Residents in Kien Giang Province's Rach Gia City scrambled to find any kind of container in sight to help collect yesterday morning's rain.
|Residents of Kien Giang Province's Rach Gia City wait to collect potable water from a tanker. A serious water shortage has badly affected daily lives over the last several weeks. — VNA/VNS Photo Truong Giang|
The pregnant clouds broke a weeks-long drought caused by saline intrusion, but they only offered a brief respite.
The Kien Giang Water Supply and Sewerage Limited Company (Kiwaco) – the main water supplier in the area – said it only had enough water to satisfy local hospitals and residents' daily use for a few days.
Kiwaco Director Nguyen Duc Hien said the main reservoir of the Rach Gia Water Plant has completely dried up. On Monday, Kiwaco had to use 14 water tank trucks to transport water from its 50,000cu.m standby reservoir to supply water to hospitals, schools and some residential areas.
"With the standby reservoir, Kiwaco can only satisfy basic daily water needs for important areas in Rach Gia City for just 10-15 days," said Hien.
Since the start of July, Kiwaco's fresh water supply had been cut off.
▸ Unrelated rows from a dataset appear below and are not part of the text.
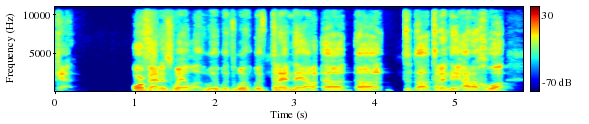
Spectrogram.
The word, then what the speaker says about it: Tren de Aragua: Salvador and places like that, or Venezuela with Tren de Aragua. It's going to be them, right? It's that's really the only difference. Did I fuck up the pronunciation of that? Tren de Aragua.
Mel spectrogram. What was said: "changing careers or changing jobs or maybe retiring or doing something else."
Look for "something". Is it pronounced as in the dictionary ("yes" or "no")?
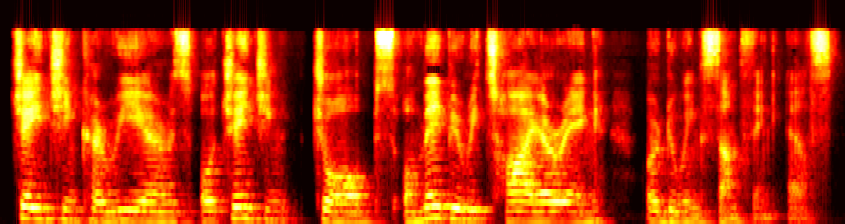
yes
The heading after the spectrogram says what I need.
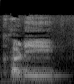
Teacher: ਜਿੱਥੇ ਖੜਨ ਦਾ ਵਾਚਕ ਹੋਵੇ ਉਥੇ ਭਾਰਾ ਉਚਾਰਨ ਕਰਨਾ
The Rach Gia – Long Xuyen Canal, which supplies raw water to the company's reservoirs, recorded a high level of salinity.
The water levels in the area's rivers and canals are also lower than last year. With high tides, seawater moved further inland than usual.
Le Xuan Hien, deputy director of the province's Centre for Hydro-Meteorological Forecasting, said the salinity of water in the Rach Gia – Long Xuyen Canal has reached 0.7 per cent as of Sunday. Since 1990, the canal's July salinity readings had always been between 0.2-0.3 per cent. This year's number marks a drastic departure.
The weather forecast shows little chance of rain for the rest of this month, so the salinity of water in canals in Rach Gia City and Hon Dat, Tan Hiep, Kien Luong and Giang Thanh districts is expected to increase, Xuan Hien said.
At an urgent meeting on Monday, the deputy chairman of the provincial People's Committee, Mai Van Huynh, asked Kiwaco and other agencies to transport water from other places to the city by barge, fire-fighting vehicles and water tank trucks. He also urged households with bored wells to share water with their neighbours.
Huynh asked relevant bodies to conduct research on mixtures of saline water and reserved fresh water that could be safe for human health and monitor water prices.
"Our daily activities have become pretty difficult. Our family is able to get only a few buckets of water from mobile water tankers, enough for drinking and cooking. Taking a bath seems to be too luxurious at the moment," said local resident Duong Chi Thien.